Chalkley also criticised the lack of mention of mandated improvements to energy efficiency and insulation for private housing in the statement, something campaigners have been calling for as an effective way to reduce emissions from housing and save citizens money on energy bills. The UK has some of the least-energy efficient housing in Europe and the many of country’s buildings are old. Improving energy efficiency across the board, including in hospitals and schools, could save billions of pounds per year in energy bills.

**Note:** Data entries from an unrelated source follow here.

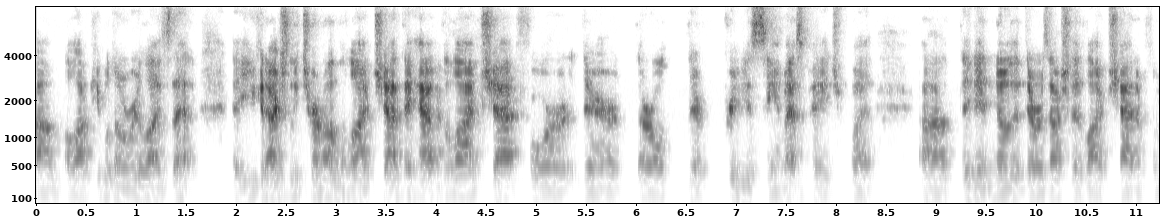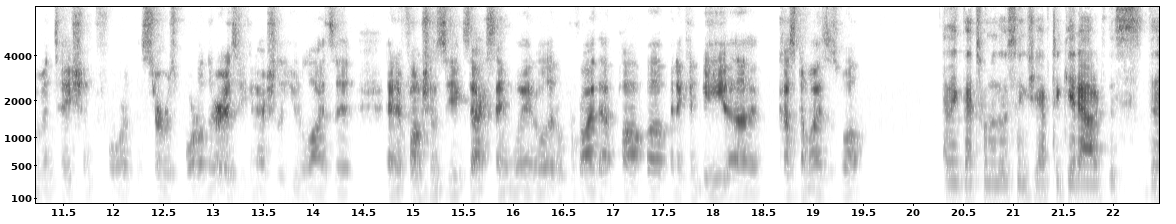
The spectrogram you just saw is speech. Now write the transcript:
Um, a lot of people don't realize that that you can actually turn on the live chat. They have the live chat for their their old their previous CMS page, but uh, they didn't know that there was actually a live chat implementation for the service portal. There is. You can actually utilize it, and it functions the exact same way. It'll it'll provide that pop up, and it can be uh, customized as well. I think that's one of those things you have to get out of this the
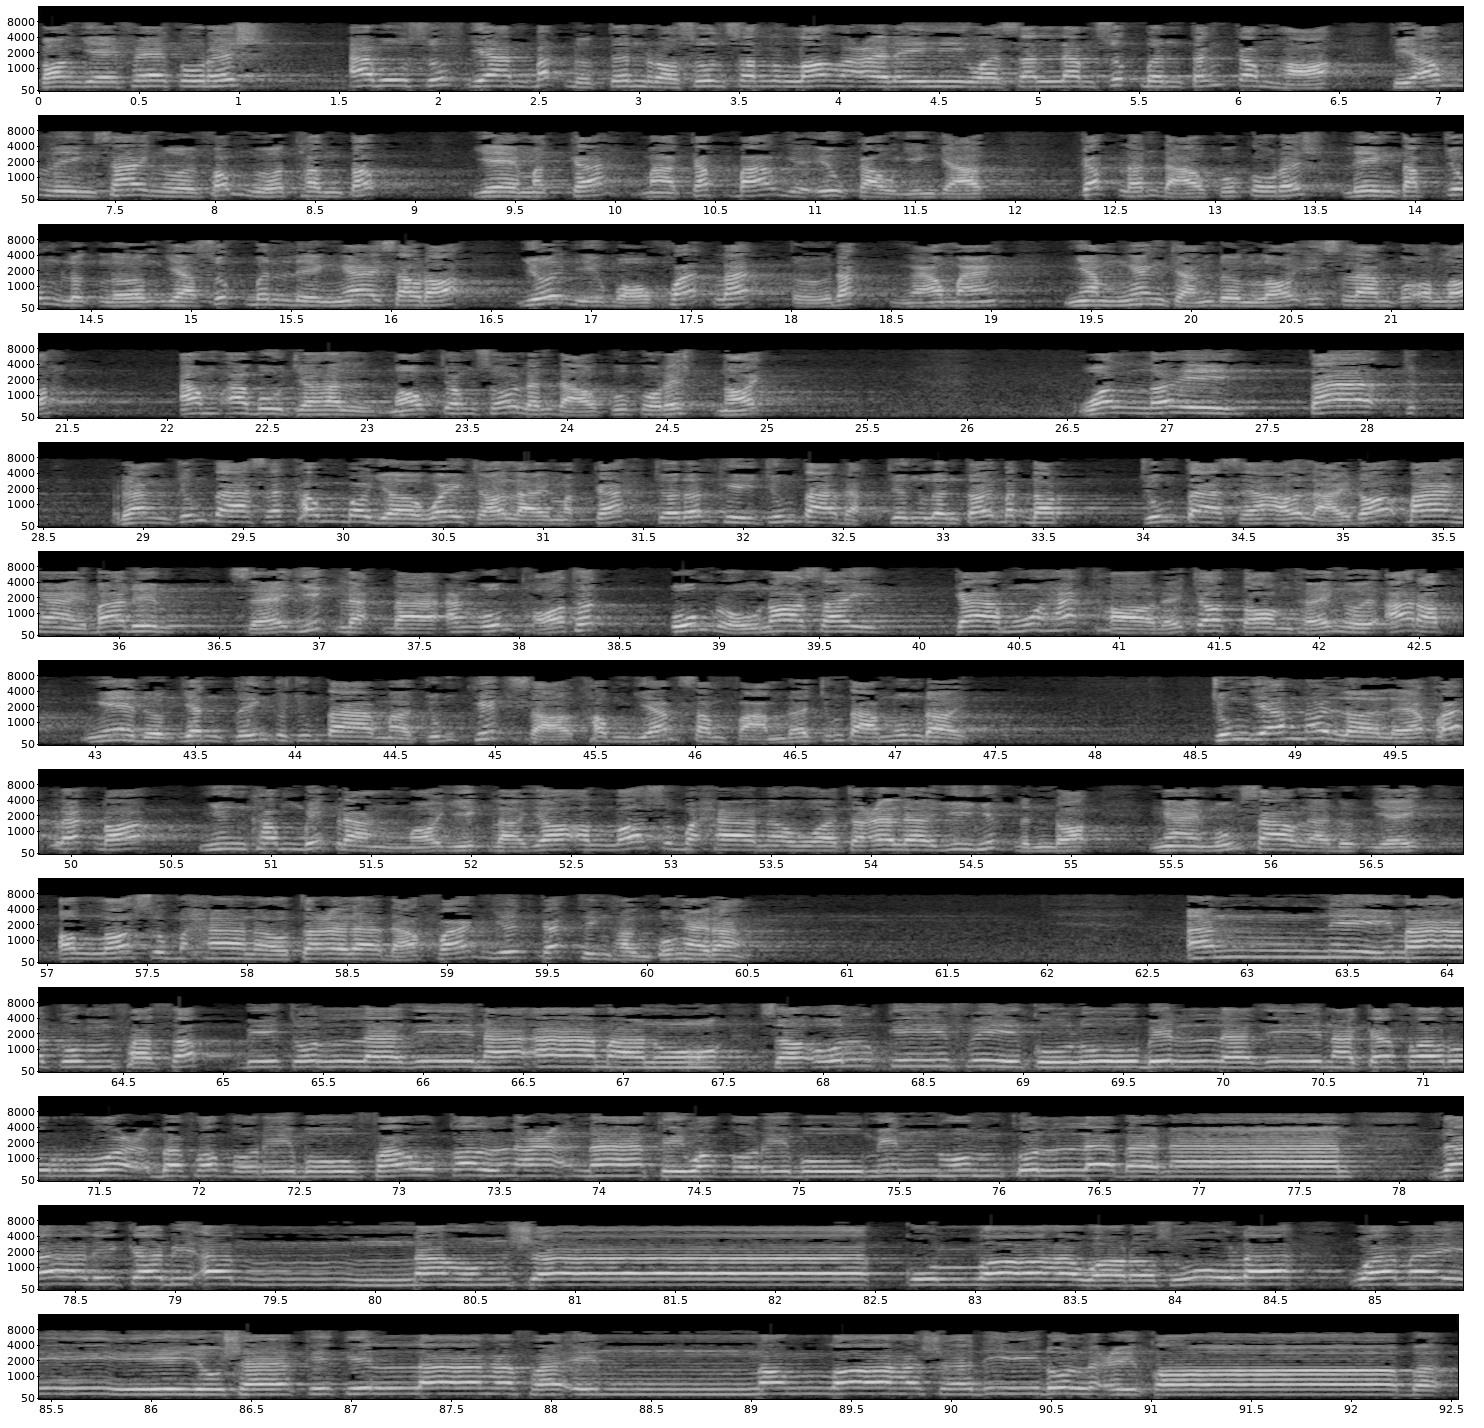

Juliet Phillips, senior policy advisor at climate think tank E3G, said in an emailed statement: “Private renters have drawn the short straw. Following the recent pledge to landlords that the Conservatives “will never” implement regulations that would require privately rented homes to be upgraded, landlords have next to no incentive to invest in energy-saving measures.” She added: “Millions of private rented households are stuck in cold, mouldy and leaky properties – including 1.6 million children – with no plan from the government to address this.”